Maybe you’ve already heard—but if you haven’t, you’re in for a treat: New Cities is evaluating modding support with Lua!

For some of you, mod support will be a major bullet point in the feature list. For others, it will induce a shrug and an air of indifference. But the great thing about mods is that whether you plan to dig into crafting your own experiences or not, everyone will benefit from the passionate work of community modders!

But perhaps the golden age of modding some decade or two ago is little more than a distant memory to you, or perhaps it was before your time entirely! What is there to be excited about RE: mod support?

Let’s take a moment to peek under the hood.

The Building Designer
The Building Designer

In the early days, mods were the platelets in the blood of PC Gaming, working to cover holes in games that perhaps the developers didn’t see or didn’t have the time to address themselves. Players used mods to patch up old games or add new features in the days before widespread internet connectivity, and some discovered a passion and a potential career in the process. Mods have provided on-ramps to game design and development for thousands of talented artists, programmers, and developers.

Since the advent of the “games-as-a-service” era we now find ourselves in, support for mods has fallen by the wayside in favor of carefully curated experiences with well-defined microtransaction marketplaces. In a sense, this has monetized the modding community and changed it into a first-party endeavor—instead of allowing players to craft new cosmetics or small game-changing experiences, developers have chosen to maintain control of that realm themselves.

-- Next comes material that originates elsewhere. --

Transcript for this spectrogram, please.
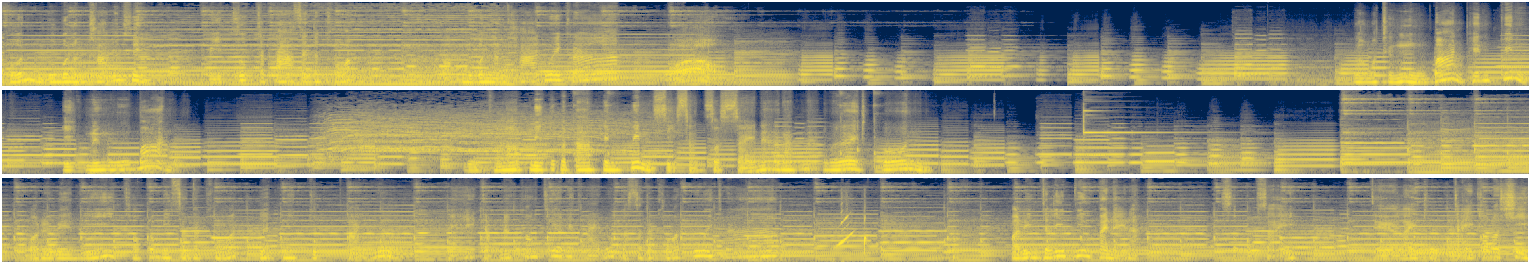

But in the wild-eyed and frenzied pursuit of every last penny they can Hoover up, they’re missing out on a massive opportunity.

Mods offer unique experiences, with new gameplay mechanics and features which can even flip the genre of the host game into something different entirely. Consider Natural Selection, a mod for Half-Life which turned the First-Person Shooter into a multiplayer FPS/Real-Time Strategy hybrid. Or Defense of the Ancients, a mod for Warcraft 3 with a focus on the unique hero units which became a world-spanning phenomenon and a new genre in its own right. With mods, anything is possible. All we can do as developers is provide you with the tools and get out of the way.

While we don’t expect to see any first-person shooters result from New Cities modding, the fact is that only time will tell exactly what you will create and what experiences you’ll discover in the process! The visual assets for the game have long been accessible for modding; every texture is simply a png, and the shaders (little programs that run on the GPU) are plaintext and open to modification. But now it’s time to open up the brain of the game for you to poke and prod.

Adding a park to reduce the effects of pollution.

To start the party, as of the current internal alpha build, we’ve moved the core constants for features like heatmaps, city growth, and more out to a “constants.lua” file. This opens up the core coefficients and values to the end user to tweak and experiment with to your heart’s content. Feel like your city’s growing too slowly? Try tinkering with the Prosperity and Land Value dissipation rates. Tired of dealing with pollution? Change it so all pollution is zeroed out! Game too easy? Turn the Crime effect up tenfold or a hundredfold!

In truth, the move to Lua for constants and values is an experiment. It began life as a developers’ tool which we quickly discovered had value for players as well. Given the success in moving key constants to Lua, there’s now significant interest behind-the-scenes in seeing what else can be moved into Lua and opened up to the players. While it’s impossible to say exactly what that might look like, it’s a safe bet that player-designed buildings, gauntlet-style challenge cities, and easy modes for maxing and relaxing are just a few of the opportunities that await.

In the future, we plan to include support for mods which react to game events, read and write heatmaps, add elements to the user interface, and introduce entirely new features. We’d love to have your feedback. What do you think are the keys to a good modding system? Which games got it right, and which got it wrong? Join the discord, subreddit, and twitter!